Arriving for an early March visit to United Reformed Church House in London’s Tavistock Place, I was stopped in my tracks. The walk from Kings Cross station takes one through an estate of unexceptional flats, but as I emerged to approach our offices, the winter-despatching sight of cherry blossom was a joy. It punctuated the urban scene with prettiness, it enhanced the 1950s building and it lifted my spirits.
It also alerted me to how different a superficial image can be from the reality inside. As I enjoyed the pink prunus blooms, I recalled the internal remedial works taking place inside Church House. A year or so back, building works took place to transform of Church House. But since then, further works have been needed to correct issues with the basement. This work has been essential and unavoidable. Although disruptive to the working conditions of many of our staff, they have worked on, uncomplainingly, and to great effect. From a moderator’s vantage point, I find myself impressed and grateful in equal measure for all our staff, some of whom have had to steer the project for far longer than it was ever anticipated to last, and others of whom have borne its not inconsiderable consequences whilst maintaining their work so fruitfully. Continue reading

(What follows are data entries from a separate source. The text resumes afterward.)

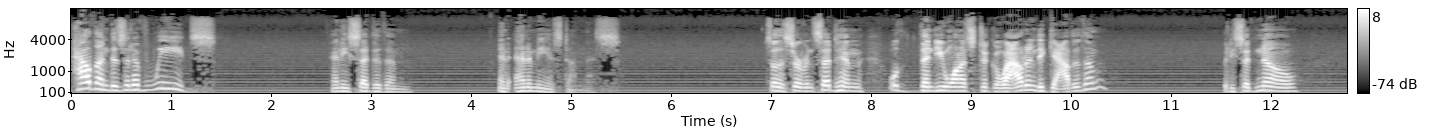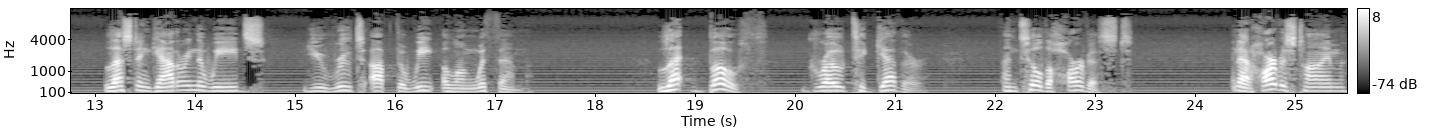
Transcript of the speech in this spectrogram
How then does it have weeds? And he said to them, An enemy has done this. So the servant said to him, Well, then do you want us to go out and to gather them? But he said, No, lest in gathering the weeds you root up the wheat along with them. Let both grow together until the harvest. And at harvest time,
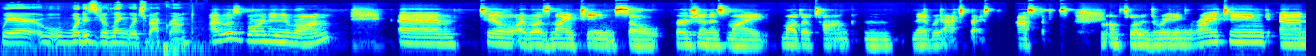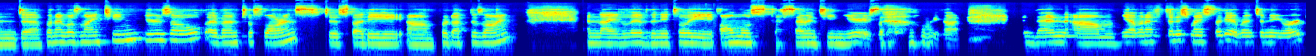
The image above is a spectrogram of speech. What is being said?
where what is your language background? I was born in Iran. Um, till I was 19. So Persian is my mother tongue in every aspect aspects. I'm fluent in reading writing. And uh, when I was 19 years old, I went to Florence to study um, product design. And I lived in Italy almost 17 years. oh my God. And then, um, yeah, when I finished my study, I went to New York.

Derek Estill, one of the General Assembly Moderators, reflects on his personal commitment to explore faith in action across the URC.

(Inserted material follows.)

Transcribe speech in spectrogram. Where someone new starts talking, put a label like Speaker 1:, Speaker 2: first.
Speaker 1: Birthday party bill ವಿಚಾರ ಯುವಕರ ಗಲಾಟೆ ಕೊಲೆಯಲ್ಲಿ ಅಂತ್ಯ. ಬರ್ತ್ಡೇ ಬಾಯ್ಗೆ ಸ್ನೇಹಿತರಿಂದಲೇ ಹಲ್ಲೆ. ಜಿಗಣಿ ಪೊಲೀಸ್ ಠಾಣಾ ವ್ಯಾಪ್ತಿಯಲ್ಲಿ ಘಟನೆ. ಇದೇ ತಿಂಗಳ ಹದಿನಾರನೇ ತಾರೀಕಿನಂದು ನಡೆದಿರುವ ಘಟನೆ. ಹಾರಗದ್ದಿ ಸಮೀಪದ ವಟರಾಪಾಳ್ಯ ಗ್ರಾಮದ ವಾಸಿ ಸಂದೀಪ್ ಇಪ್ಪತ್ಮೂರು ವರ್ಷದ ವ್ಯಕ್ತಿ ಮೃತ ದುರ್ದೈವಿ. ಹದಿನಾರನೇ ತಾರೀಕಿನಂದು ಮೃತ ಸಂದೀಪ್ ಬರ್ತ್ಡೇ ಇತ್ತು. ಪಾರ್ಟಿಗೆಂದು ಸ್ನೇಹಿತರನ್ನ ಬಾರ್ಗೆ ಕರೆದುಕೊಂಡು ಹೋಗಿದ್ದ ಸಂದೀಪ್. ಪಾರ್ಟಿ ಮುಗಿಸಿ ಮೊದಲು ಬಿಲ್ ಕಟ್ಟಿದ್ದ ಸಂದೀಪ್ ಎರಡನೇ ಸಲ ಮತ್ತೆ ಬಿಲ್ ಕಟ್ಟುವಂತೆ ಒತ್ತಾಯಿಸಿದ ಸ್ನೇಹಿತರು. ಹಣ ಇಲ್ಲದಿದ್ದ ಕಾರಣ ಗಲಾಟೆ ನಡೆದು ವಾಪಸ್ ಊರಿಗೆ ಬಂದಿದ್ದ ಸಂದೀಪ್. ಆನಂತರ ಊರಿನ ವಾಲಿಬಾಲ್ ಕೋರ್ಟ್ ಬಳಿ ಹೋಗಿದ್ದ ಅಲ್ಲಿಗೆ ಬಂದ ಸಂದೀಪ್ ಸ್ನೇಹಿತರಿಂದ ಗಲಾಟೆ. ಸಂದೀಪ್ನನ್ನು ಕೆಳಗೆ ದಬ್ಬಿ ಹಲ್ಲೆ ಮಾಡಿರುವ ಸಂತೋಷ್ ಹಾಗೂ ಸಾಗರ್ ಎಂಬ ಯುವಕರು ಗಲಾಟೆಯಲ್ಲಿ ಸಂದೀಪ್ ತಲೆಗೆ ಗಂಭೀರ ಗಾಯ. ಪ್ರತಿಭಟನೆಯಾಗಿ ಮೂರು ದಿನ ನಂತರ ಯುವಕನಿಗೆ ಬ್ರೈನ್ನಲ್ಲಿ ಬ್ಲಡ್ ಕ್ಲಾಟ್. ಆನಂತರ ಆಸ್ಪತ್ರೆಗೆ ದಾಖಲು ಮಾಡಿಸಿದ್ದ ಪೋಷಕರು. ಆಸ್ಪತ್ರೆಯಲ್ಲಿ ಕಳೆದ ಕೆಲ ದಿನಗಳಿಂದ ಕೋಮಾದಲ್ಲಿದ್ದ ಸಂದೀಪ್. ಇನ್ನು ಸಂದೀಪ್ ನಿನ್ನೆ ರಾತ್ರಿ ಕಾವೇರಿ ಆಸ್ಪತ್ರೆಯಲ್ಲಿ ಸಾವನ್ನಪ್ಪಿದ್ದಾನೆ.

In my closing address at General Assembly, I shared that my focus would be on “faith in action” alongside the importance of listening. I also resolved to attend as many mission and children’s and youth work committee meetings as I could, because these are aspects of our work that I am particularly interested in.
Having a focus on mission is very important as we seek God’s guidance when reaching out to others. The agenda of our mission committee is wide and varied to ensure our Church works with others – like the World Council of Churches, Council for World Mission, Churches Together in England, and the Free Churches Group – to contribute to important issues such as climate change, interfaith and ecumenism, and the marginalised. Although we are a relatively small church, I can report that we punch way above our weight in many of these areas and it is a source of great inspiration to attend these meetings and hear about the good work we do. Continue reading
The Revd Nigel Uden, Moderator of the United Reformed Church General Assembly, reflects on what to do before, during and after a crisis.
The idea of crisis has been lingering in my mind for various reasons.
The entirely unanticipated illness of a dear friend, has found him in intensive care. He is in a crisis, because things are difficult and worrying. It’s a sudden crisis.
The progress of the negotiations about the United Kingdom’s relationship with the European Union is often termed a crisis. The arrangements for after the UK leaving the EU on 29th March seem to be less than finalised. It’s a crisis that some saw coming, whatever their views on whether we should leave or remain.
The ecological recklessness with which many believe the planet has been treated over a sustained period is increasingly summed up as a crisis. The consequences, including things like climate change, might mean some of us complain about summers hotter than we prefer, but for Polynesians they are destructive of their home, even of their island, as sea levels rise, extreme weather events increase and marine ecosystems are irreparably damaged. It’s a crisis long in the making. Continue reading